Technology to ensure accurate property assessments
The City of Cape Town Valuation office is currently preparing the 2018 General Valuation Roll (GV2018) which will be published in February 2019. Used to finance and maintain the non-income generating services that benefit communities, such as traffic lights, maintenance and disaster services, parks and gardens, rates form part of the tax obligation that property owners are required to pay.
According to Greg Brown, director at LexisNexis South Africa it is essential that all property owners – whether in the private or commercial property sectors – check the valuation of their property. “Failure to do so may result in incorrect rates being applied to the property for the full valuation period of three years,” says Brown, who heads up the LexisNexis Data Services division. “This could be very costly for property owners and impact of the saleability of the property as prospective buyers may be deterred by the overinflated rates burden.”
SAPOA (The South African Property Owners Association) reports that municipal rates and taxes have been the second fastest-growing operating cost item for property owners and investors since 2007 with a compound annual growth rate of 9.7% (inflation + 3.6%) with only electricity costs having risen at a higher pace.
The recent City of Johannesburg General Valuation for 2018 saw many residents unhappy with their municipal valuations resulting in the city receiving 40000 objections. Residential property statistics for the area indicate that 40.7% of the valuations rose between 21% and 40% and 30.7% between 41% and 60%, in the latest roll according the City of Johannesburg website.
“It is uncertain as to whether or not Cape Town residents can expect the same increases,” says Brown. “Property valuations are determined using comparable property prices as the basis. The Valuation Office considers the sales of comparable properties within the area, as well as data such as the extent of the property/erf and the number of rooms and bathrooms in the house. In some cases, site inspections are undertaken, or aerial images used.”

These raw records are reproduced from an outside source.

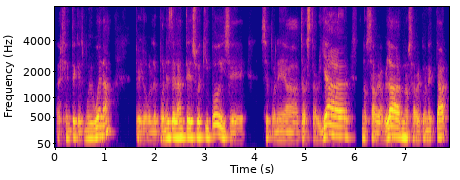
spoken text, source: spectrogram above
Hay gente que es muy buena, pero le pones delante de su equipo y se, pone a trastabillar, no sabe hablar, no sabe conectar.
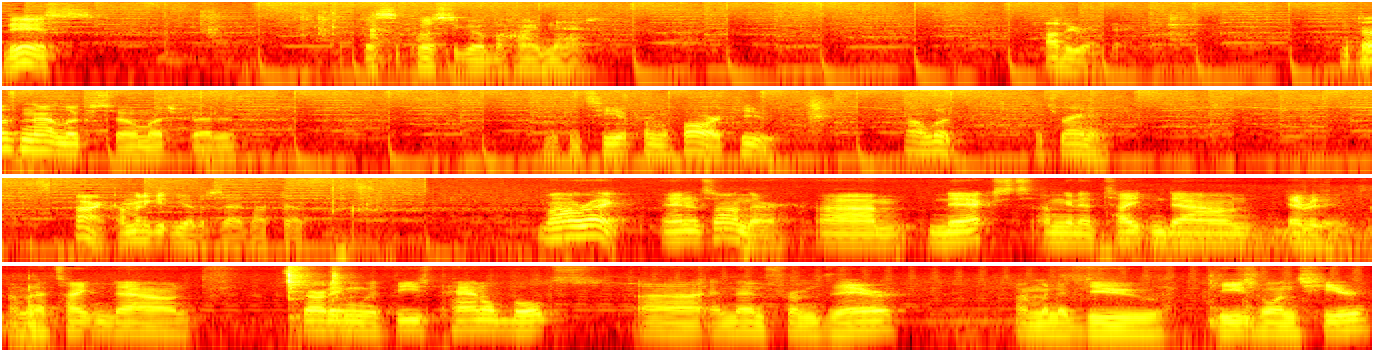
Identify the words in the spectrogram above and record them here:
This is supposed to go behind that. I'll be right back. Doesn't that look so much better? You can see it from afar too. Oh look, it's raining. Alright, I'm gonna get the other side knocked out. Alright, and it's on there. Um, next, I'm gonna tighten down everything. I'm gonna tighten down starting with these panel bolts, uh, and then from there, I'm gonna do these ones here.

Cape Town property owners will have the opportunity to inspect the GV2018 in February 2019. Brown says property owners need to be aware that they are responsible for checking that the valuation ascribed is accurate and that their property has been correctly categorised into either residential or business. Objections need to be lodged during the prescribed time with the onus on the property owner to prove that their property has been overvalued.

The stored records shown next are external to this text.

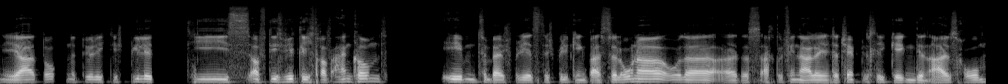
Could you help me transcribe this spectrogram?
ja doch natürlich die Spiele, die's, auf die es wirklich drauf ankommt, eben zum Beispiel jetzt das Spiel gegen Barcelona oder äh, das Achtelfinale in der Champions League gegen den AS Rom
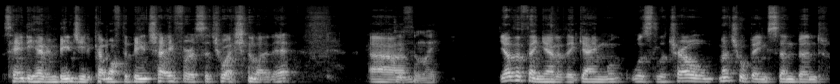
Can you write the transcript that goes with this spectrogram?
it's handy having Benji to come off the bench, hey, for a situation like that. Um, Definitely. The other thing out of the game was Latrell Mitchell being sin binned.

“This can be done by using the services of a professional property valuator or estate agent or by conducting an online property evaluation using an automated solution such as Lexis PropIQ,” says Brown. “A once-off online search is very simple, quick and cost-effective for consumers to access and will provide a comprehensive valuation to use as part of the objection.”
The report included in the objection process should clearly display the address, erf, scheme or farm/agricultural holding details, the property details and registered owner information, comparable area sales and easy searches using an address or erf, scheme, farm or agricultural holding details. Additional information such as aerial and map views, transfer and property history details and suburb trends showing prices and number of sales will all assist in proving that the property has been overvalued.
“All of this information is available via Lexis PropIQ report,” Brown says. “Owners log onto https://www.propiq.co.za, input their property details and make a once off payment for the system to generate the necessary report.”